I H-O: Not that much really, because it’s been so long. And we’re still in a semi-lockdown. Things will start to open on Monday, but so I’m preparing myself for a possible setback, but hoping for the very best.
N A-H: We are still very cautious about the whole thing. We are not going on full-scale just yet. We have work out few strategy for us to have a ‘trial period’ and see the outcome of it. Basically, focus more on local area customers for the dine-in customers and expand the area of coverage for delivery services.
J-CL: It feels like a mid-chapter in the pandemic saga.
FD: There is certainly an air of change around Dalston: Fewer masks worn on the street, more people out and about. The general vibe is one of optimism and joviality, or maybe everyone is getting drunk.
How much does the idea of today feel like the “beginning”?
MY: It feels like turning over a new leaf.
FD: For us, it certainly feels like we’re reopening and reinventing all over again. A new menu; a new team; new wines; new cutlery and glassware. New everything.
J C-L: I think 17 May feels more like a lifeline or a stepping stone closer to a ‘beginning’ which should be on 21 June. However, we have to look beyond our borders to remind ourselves that the crisis can boomerang back into the path of countries which were supposedly over the worst of it.
It seems to have been forgotten that restaurants were open between July and November in 2020. Bonfire night lockdown (and then the nightmare before Christmas) were both disasters, but how different is 17 May 2021 from 4 July 2020?
AA: Last July, we were a lot more nervous...
J C-L: We were all very naive last year and made some horrendous errors of judgement which had catastrophic consequences. One of them was to think that 4 July marked the end of the pandemic.
I’d rather be overly pessimistic this time around and remain lean and alert rather than do a victory jig in the streets just yet.
I H-O: I think we were more enthusiastic in July; then, we really hoped that was it, to be honest. We’ve learned a lot from that and now are more cautious.
EC: I think business owners are now a lot savvier than we were back in July 2020. We are much more knowledgeable in taking measures to regaining the people’s confidence in dining with us.
FD: I guess we now know, for the most part, what we’re dealing with and are a little acclimated to lockdowns. We know what COVID is, and its repercussions ... All-in-all, less doom and gloom, and fear.
In addition to the vaccine which seems to have reduced both the chances and fear of infection, transmission, and closure, what else has changed and what now are your biggest concerns?

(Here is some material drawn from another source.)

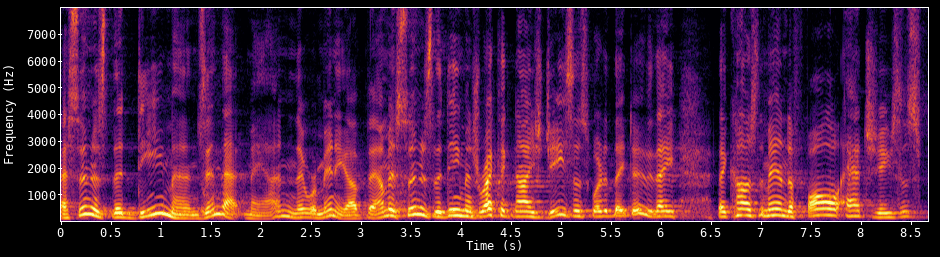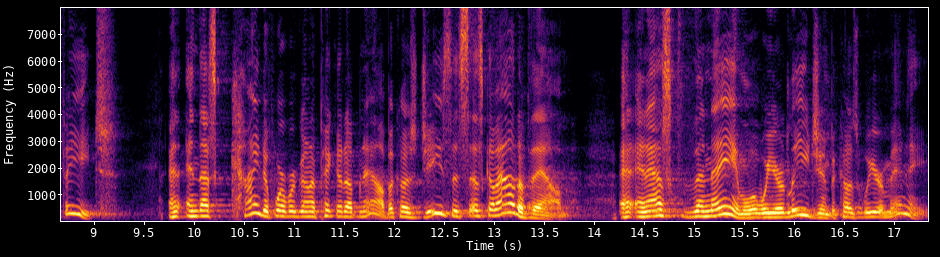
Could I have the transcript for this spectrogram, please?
as soon as the demons in that man, there were many of them, as soon as the demons recognized Jesus, what did they do? They, they caused the man to fall at Jesus' feet. And, and that's kind of where we're going to pick it up now because Jesus says, Come out of them and, and ask the name. Well, we are legion because we are many.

EC: The possibility of yet another lockdown. Having said that, as you mentioned, the vaccine has eased some of the concerns of that happening again but with chatter of a new variant sweeping South Asia, we cannot be complacent. COVID has been a harsh teacher. We must learn the lessons that have been imparted or we are doomed to repeat the mistakes that we made that led to a year of tragedy.
FD: A big change has been the understanding of COVID, and how carelessness can affect our dearest loved ones. We’re all a bit more vigilant. But from our restaurant’s perspective, it’s back to business as usual. We’re itching to get back on the grind.
MY: For sure the excellent vaccine rollout is a massive relief and does make this seem like we’ve finally ‘beaten’ COVID.
I H-O: I think people’s attitude to the virus has changed. People are bored and weary of the restrictions now; they appear to be more relaxed and make their own rules. That relaxation might prove good or bad — time will tell. But if we have another outbreak, my concern is people won’t be as careful.
AA: We have lost a lot of our regulars and it feels like we are opening a new restaurant and only can hope everything will be ok.
J C-L: Concerns are always staff. Finding them, paying them, and keeping them. It’s been amazing to see our team interacting with our guests again and restore some sanity and purpose in all our lives. Most of our waiters are not of age to qualify for the vaccine yet, so we remain vigilant.
Check back for more insight from more London restaurateurs — on reopening, staff, customers, and lessons learned during the pandemic — later this week.